Casetti is a new homeowner, humanitarian,
freelance writer, and an aspiring artist. While she typically writes about
community involvement and ways to give back, she has taken the time to share
her recent relocation experience and how downsizing can help bring families
It all kind of happened at the same time: My husband, Frank, and I were in the
middle of downsizing and were about to move from Texas to our first-ever home
together in Decatur, GA. It was
2012, and I was beyond excited.
And then we got a phone call from my mother-in-law.
My father-i n -law (who I refer to as
dad) was 81 and had fallen and injured his hip. My in-laws had a quaint little house up in New Jersey, and
every morning dad would walk from his front porch to the mailbox with his golden
retriever to get the morning paper.
Apparently the ice was pretty thick one winter morning and dad fell on
his way to the driveway. Frank and
I were terrified; we couldn’t shake this helpless feeling because they were so
far away. And then we thought, “Hey! We’re moving to Decatur, maybe we should
move them too.” Wasting no time at all, we found a great little apartment
complex for them only a few miles from our new home-to-be.
And so began the long, arduous process of downsizing not
one, but two separate families! Though we were all excited about living so close to each
other, the move itself was a nightmare—we simply had too many things. While I
was excited to move to a new city where our in-laws would be near us, I was not
looking forward to packing up both my and my in-law’s stuff.
Frank and I immediately booked a flight to Jersey and a week
later we were helping them sort through 50 years’ worth of love, life and
memories into one small moving truck.
Saying it was hard to go through their basement filled with antique
chairs and various photo albums of Frank as a blonde haired, blued eyed boy
deciding what was and wasn’t worth keeping is an understatement: It was brutal. Dad was still in rehab at the hospital
and mom was so overrun with grief that it was hard to motivate her. I knew they wanted to move, it’s just
that the process itself was so difficult.
We ended up storing a lot of their cherished belongings in a Storage Post
facility, which really helped make the whole process easier.
The in-laws moved down here about a month after I first
bounced the thought in my head.

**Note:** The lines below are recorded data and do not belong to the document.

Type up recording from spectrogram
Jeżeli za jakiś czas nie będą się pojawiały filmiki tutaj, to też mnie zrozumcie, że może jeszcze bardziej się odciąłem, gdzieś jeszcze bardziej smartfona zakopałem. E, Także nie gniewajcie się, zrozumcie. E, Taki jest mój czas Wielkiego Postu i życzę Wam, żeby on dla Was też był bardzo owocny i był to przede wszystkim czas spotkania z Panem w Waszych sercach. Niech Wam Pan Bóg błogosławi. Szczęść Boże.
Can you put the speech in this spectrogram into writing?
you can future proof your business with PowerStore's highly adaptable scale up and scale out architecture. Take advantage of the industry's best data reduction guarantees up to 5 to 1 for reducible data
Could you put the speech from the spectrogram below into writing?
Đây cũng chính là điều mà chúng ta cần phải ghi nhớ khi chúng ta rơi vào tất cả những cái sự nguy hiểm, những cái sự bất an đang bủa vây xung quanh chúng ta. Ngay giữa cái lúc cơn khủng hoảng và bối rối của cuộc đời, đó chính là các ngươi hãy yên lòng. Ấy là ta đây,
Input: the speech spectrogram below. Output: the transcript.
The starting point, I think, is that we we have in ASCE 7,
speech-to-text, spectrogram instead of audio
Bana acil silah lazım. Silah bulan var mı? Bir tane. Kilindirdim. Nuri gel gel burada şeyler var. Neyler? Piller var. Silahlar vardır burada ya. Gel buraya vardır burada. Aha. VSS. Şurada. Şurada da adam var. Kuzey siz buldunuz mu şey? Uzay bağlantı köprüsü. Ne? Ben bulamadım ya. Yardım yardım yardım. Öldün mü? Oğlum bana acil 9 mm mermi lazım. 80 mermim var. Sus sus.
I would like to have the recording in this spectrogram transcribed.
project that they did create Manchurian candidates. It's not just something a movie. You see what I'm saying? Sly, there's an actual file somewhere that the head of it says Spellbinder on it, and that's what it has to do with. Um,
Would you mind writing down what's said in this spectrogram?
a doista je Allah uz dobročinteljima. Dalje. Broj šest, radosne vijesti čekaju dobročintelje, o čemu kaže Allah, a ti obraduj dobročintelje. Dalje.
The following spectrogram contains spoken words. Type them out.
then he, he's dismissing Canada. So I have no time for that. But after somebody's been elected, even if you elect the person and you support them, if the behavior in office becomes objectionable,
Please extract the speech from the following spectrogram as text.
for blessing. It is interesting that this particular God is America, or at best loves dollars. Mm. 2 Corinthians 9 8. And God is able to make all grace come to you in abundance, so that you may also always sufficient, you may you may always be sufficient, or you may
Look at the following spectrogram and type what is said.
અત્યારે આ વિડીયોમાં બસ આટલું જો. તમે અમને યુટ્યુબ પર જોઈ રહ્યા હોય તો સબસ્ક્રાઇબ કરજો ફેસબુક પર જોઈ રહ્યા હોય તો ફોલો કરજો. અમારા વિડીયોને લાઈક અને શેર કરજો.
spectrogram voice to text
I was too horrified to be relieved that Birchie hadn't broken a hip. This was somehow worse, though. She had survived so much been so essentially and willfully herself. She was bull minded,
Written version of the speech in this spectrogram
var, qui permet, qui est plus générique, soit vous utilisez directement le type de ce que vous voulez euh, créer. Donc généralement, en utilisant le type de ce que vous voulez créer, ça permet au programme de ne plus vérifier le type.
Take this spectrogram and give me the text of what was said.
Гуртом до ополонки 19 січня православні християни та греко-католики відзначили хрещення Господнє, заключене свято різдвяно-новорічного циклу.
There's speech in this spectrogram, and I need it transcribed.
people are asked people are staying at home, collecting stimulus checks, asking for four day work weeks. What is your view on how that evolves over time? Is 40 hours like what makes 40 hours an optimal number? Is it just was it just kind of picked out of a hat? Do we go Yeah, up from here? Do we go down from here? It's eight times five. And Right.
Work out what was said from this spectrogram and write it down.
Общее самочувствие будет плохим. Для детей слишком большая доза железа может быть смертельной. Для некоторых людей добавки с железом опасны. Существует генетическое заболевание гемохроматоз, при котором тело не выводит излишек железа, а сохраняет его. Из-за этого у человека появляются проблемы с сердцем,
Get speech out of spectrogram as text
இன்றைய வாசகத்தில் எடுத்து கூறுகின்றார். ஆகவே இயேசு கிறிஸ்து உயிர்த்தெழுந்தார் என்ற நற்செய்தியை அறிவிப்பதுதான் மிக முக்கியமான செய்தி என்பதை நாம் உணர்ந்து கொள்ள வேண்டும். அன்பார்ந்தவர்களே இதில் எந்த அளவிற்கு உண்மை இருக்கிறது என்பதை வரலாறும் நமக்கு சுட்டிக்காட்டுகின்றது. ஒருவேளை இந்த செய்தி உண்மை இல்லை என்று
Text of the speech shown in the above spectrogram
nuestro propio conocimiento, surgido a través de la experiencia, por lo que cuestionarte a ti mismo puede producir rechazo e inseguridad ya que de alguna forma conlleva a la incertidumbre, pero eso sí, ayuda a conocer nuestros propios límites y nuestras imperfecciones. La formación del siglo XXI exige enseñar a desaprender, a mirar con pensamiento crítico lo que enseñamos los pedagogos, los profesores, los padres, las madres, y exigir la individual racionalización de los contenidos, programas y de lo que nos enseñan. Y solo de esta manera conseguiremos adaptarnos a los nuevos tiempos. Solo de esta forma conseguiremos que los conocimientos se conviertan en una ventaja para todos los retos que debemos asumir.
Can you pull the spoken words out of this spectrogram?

Though the whole process was tough, it didn’t take long for them to
settle in. Dad in particular
seemed to thrive in the warmer climate and I know mom is much happier being
closer to us. Before, the in-laws
would call maybe once or twice a month, now we see them almost every other day.
Fast forward a year and a half and we all couldn’t be
happier. In fact, I’m having the
family over for dinner tomorrow night!
Now that he has more free time, Dad spends most of his time outdoors
with a glass of sweet tea and a nice book. He’s fully mobile again, and with this wonderful southern
climate, worrying about the ice is (almost) a thing of the past. I’m happy to announce how close we’ve
grown this past year, and I can’t believe it took a potential catastrophe for
me to realize just how dear family is.
Bringing them here, within a few minutes from us, was one of the best
decisions Frank and I ever made.
While downsizing and retiring can be an overwhelming
process, finding the good in situations can make all the difference. It’s
important to keep loved ones close at heart and near in proximity, and to
realize that it’s never too late to reconnect with family.